INSTRUCTIONS TO FOLLOW
Reproduce, from the lines below, exactly the stretch that begins at the line containing "Language, phonemic IPA, spelling, part" and ends at the line containing "- Meaning: bootjack;", both included.

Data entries

--*--

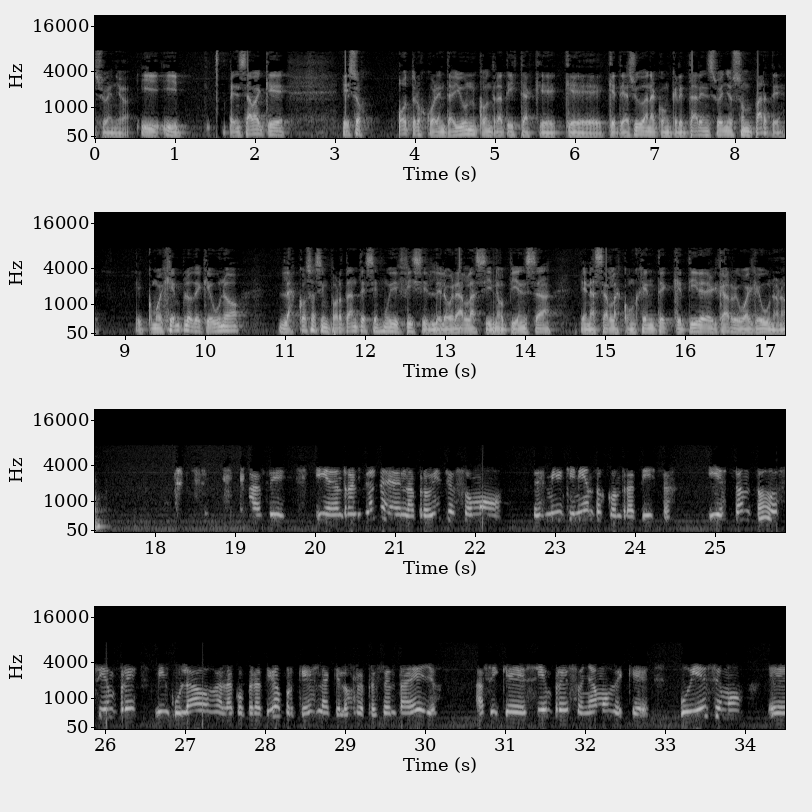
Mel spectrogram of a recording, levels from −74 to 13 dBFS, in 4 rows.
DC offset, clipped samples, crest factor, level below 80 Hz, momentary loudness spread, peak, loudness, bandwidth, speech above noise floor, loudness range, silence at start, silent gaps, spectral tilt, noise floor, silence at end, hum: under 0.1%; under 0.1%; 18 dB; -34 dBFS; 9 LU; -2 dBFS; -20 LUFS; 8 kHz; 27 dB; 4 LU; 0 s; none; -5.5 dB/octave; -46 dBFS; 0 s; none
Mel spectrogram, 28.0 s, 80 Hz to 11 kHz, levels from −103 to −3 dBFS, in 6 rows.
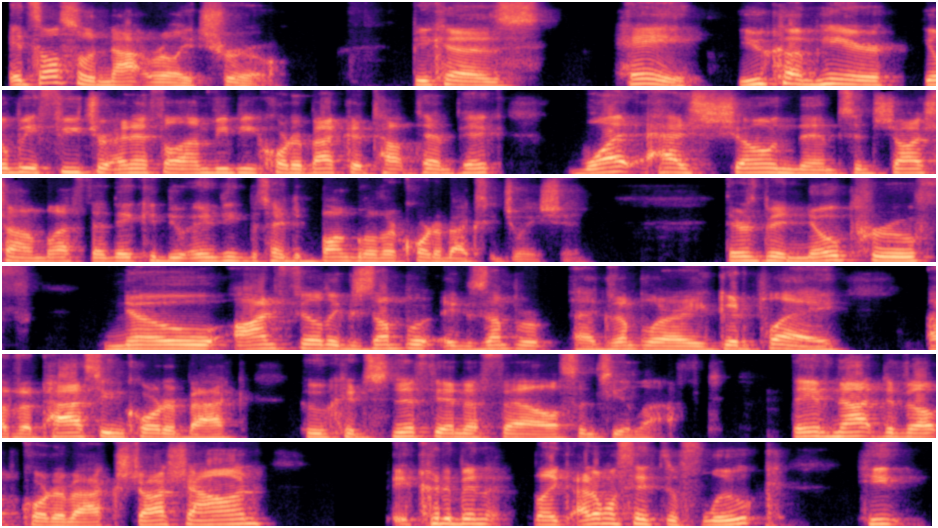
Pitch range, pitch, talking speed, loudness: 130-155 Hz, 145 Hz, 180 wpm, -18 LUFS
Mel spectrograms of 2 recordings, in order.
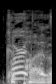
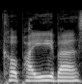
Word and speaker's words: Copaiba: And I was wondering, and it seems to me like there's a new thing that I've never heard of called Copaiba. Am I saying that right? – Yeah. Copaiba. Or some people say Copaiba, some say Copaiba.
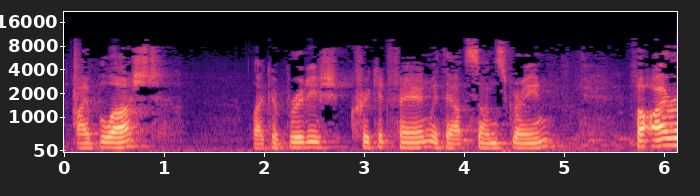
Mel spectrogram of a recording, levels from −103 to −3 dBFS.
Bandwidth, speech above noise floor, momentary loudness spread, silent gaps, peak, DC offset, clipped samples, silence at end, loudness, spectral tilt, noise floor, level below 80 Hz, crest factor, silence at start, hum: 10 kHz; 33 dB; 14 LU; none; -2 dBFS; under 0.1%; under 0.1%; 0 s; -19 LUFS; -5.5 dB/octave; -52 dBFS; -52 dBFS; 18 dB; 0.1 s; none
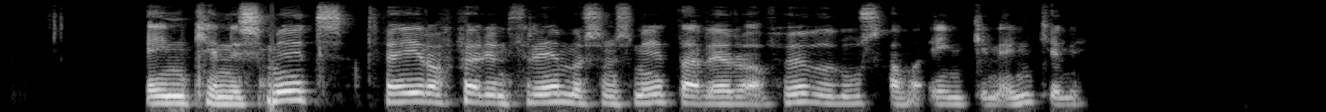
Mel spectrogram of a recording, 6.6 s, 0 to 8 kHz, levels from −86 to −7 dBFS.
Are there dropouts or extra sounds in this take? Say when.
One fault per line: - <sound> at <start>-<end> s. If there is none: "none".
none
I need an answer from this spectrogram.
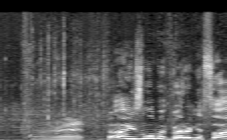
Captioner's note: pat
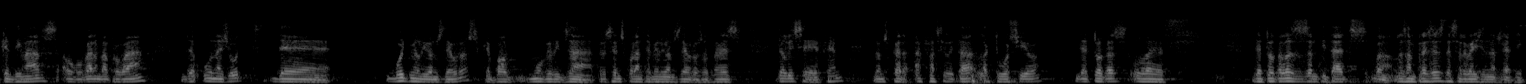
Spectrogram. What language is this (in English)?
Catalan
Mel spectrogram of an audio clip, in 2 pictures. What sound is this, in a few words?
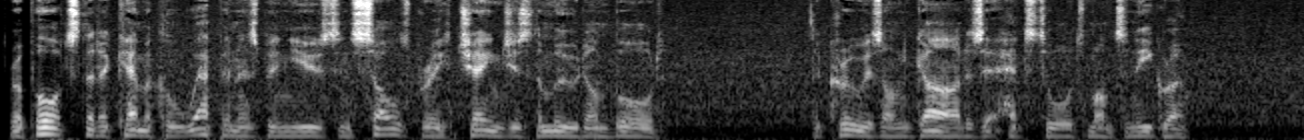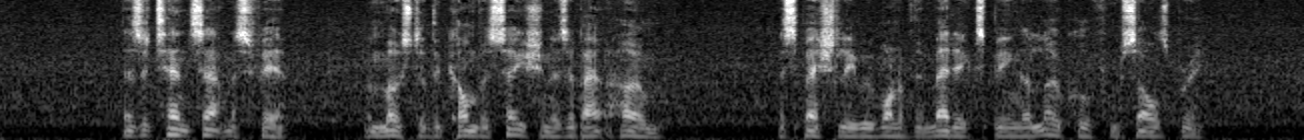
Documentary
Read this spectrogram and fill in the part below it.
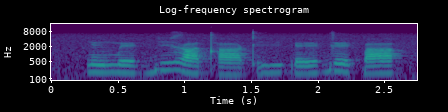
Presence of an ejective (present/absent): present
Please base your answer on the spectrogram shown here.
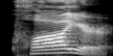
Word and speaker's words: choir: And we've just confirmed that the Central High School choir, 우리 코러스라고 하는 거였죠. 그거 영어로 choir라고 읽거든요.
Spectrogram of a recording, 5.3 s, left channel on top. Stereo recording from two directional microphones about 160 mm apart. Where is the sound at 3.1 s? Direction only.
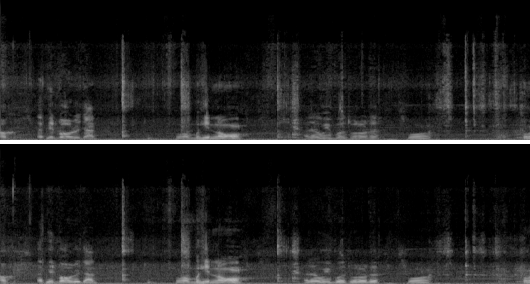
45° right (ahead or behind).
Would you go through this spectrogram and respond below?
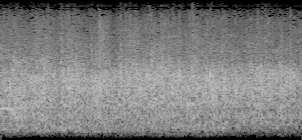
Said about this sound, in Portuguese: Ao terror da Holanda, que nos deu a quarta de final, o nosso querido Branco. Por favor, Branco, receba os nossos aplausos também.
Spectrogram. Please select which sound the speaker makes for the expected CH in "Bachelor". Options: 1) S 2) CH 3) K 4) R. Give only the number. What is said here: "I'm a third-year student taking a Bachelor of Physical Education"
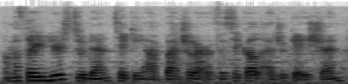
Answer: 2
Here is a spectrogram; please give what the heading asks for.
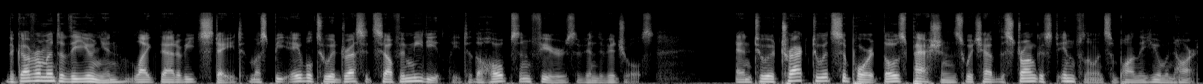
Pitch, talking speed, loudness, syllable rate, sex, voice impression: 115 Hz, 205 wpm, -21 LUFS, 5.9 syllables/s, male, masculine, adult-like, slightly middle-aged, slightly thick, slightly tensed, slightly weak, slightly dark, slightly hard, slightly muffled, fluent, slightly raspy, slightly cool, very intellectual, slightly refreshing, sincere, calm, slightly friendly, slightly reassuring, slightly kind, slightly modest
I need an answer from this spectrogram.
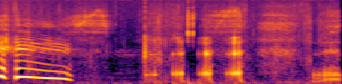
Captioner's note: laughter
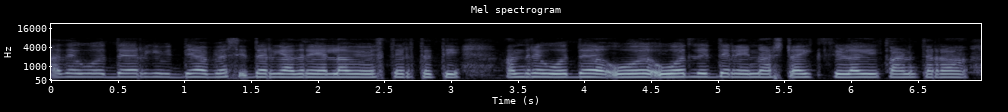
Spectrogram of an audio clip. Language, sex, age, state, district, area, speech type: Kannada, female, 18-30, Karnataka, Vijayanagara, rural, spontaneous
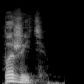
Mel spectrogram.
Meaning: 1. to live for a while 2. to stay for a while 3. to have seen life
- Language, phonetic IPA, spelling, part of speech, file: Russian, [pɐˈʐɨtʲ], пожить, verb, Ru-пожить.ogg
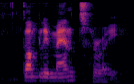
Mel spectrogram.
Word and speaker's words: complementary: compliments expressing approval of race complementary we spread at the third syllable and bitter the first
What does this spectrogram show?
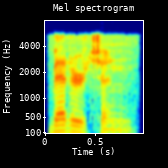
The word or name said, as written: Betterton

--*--

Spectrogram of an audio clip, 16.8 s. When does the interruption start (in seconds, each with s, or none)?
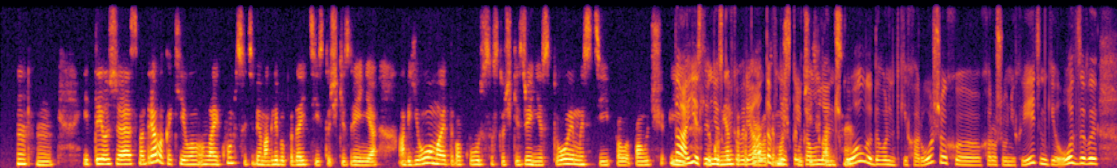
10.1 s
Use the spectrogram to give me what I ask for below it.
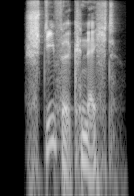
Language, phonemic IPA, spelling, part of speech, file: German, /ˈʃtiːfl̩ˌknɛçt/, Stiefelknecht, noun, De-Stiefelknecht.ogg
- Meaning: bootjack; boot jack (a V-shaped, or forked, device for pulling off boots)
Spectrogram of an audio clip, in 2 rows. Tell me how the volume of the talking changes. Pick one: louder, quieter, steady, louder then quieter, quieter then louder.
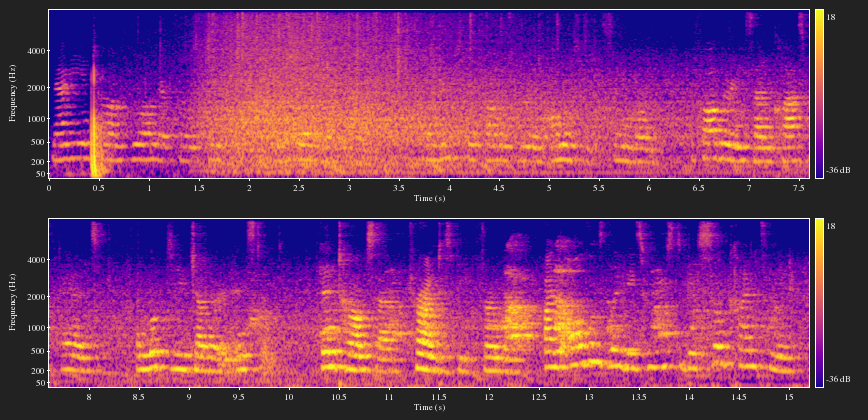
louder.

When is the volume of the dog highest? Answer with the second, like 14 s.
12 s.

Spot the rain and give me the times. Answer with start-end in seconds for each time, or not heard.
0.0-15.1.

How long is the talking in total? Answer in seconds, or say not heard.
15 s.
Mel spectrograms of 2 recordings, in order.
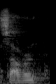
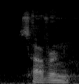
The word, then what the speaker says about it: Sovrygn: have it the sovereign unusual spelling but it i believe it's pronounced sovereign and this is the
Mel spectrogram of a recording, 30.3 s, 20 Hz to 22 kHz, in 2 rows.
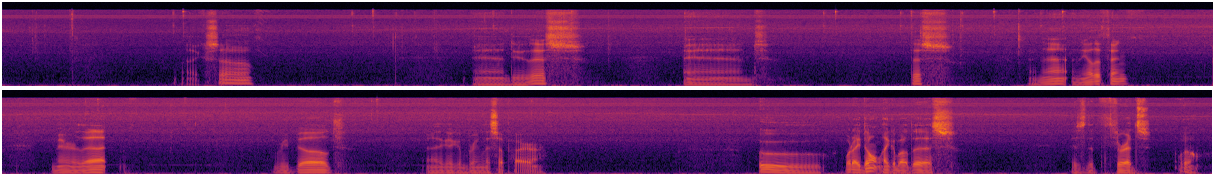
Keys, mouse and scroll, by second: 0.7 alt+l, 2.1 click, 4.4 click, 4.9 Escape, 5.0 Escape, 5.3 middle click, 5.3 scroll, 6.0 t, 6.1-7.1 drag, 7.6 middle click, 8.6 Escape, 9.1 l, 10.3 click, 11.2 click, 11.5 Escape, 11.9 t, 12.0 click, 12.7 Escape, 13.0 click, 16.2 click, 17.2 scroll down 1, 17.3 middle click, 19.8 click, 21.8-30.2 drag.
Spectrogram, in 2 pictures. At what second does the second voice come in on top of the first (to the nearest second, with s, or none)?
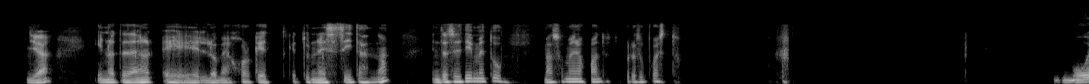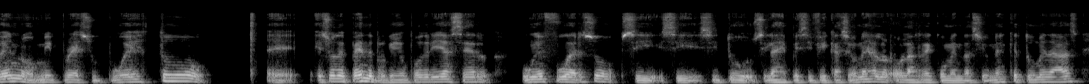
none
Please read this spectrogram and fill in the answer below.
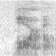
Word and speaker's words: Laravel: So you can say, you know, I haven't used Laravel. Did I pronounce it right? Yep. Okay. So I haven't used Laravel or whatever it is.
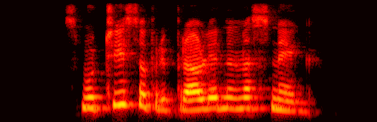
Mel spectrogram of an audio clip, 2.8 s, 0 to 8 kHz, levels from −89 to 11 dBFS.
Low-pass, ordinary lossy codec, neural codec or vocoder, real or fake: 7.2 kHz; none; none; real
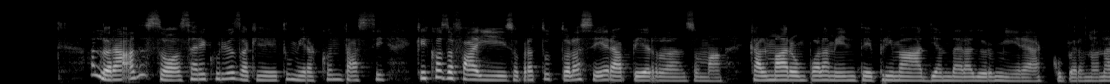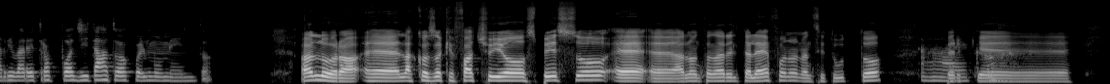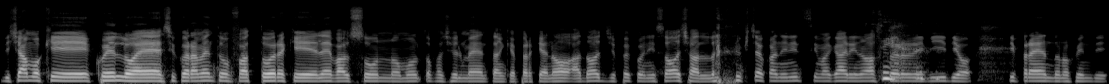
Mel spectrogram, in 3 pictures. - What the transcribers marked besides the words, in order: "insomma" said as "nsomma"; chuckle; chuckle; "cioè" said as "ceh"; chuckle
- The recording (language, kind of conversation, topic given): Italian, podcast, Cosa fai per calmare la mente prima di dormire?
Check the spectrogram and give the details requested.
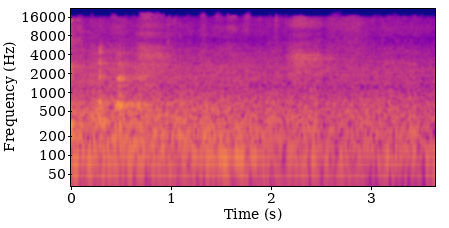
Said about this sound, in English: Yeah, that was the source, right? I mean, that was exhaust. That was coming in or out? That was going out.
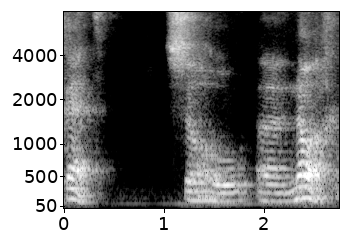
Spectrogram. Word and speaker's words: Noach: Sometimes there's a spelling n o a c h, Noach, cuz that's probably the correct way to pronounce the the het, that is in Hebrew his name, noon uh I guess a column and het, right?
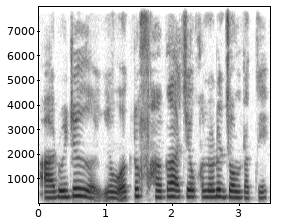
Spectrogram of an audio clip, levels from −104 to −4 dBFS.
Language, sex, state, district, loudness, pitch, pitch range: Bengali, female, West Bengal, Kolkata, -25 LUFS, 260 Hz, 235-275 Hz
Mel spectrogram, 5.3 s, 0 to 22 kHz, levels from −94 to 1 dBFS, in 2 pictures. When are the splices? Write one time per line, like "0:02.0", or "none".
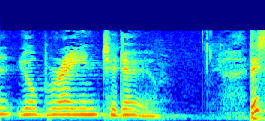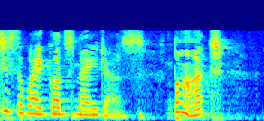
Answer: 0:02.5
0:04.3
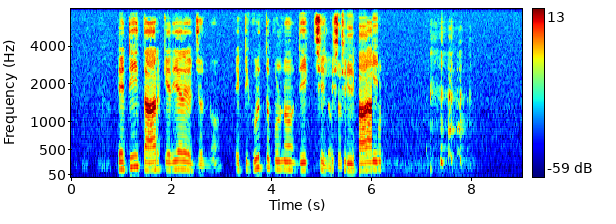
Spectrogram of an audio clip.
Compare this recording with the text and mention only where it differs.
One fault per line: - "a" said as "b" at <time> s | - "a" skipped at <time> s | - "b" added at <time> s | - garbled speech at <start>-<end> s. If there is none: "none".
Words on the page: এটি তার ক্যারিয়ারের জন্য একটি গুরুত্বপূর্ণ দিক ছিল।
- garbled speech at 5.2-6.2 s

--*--

RESULT
Language, phonemic IPA, spelling, part of speech, file: German, /ˈʃtiːfl̩ˌknɛçt/, Stiefelknecht, noun, De-Stiefelknecht.ogg
- Meaning: bootjack; boot jack (a V-shaped, or forked, device for pulling off boots)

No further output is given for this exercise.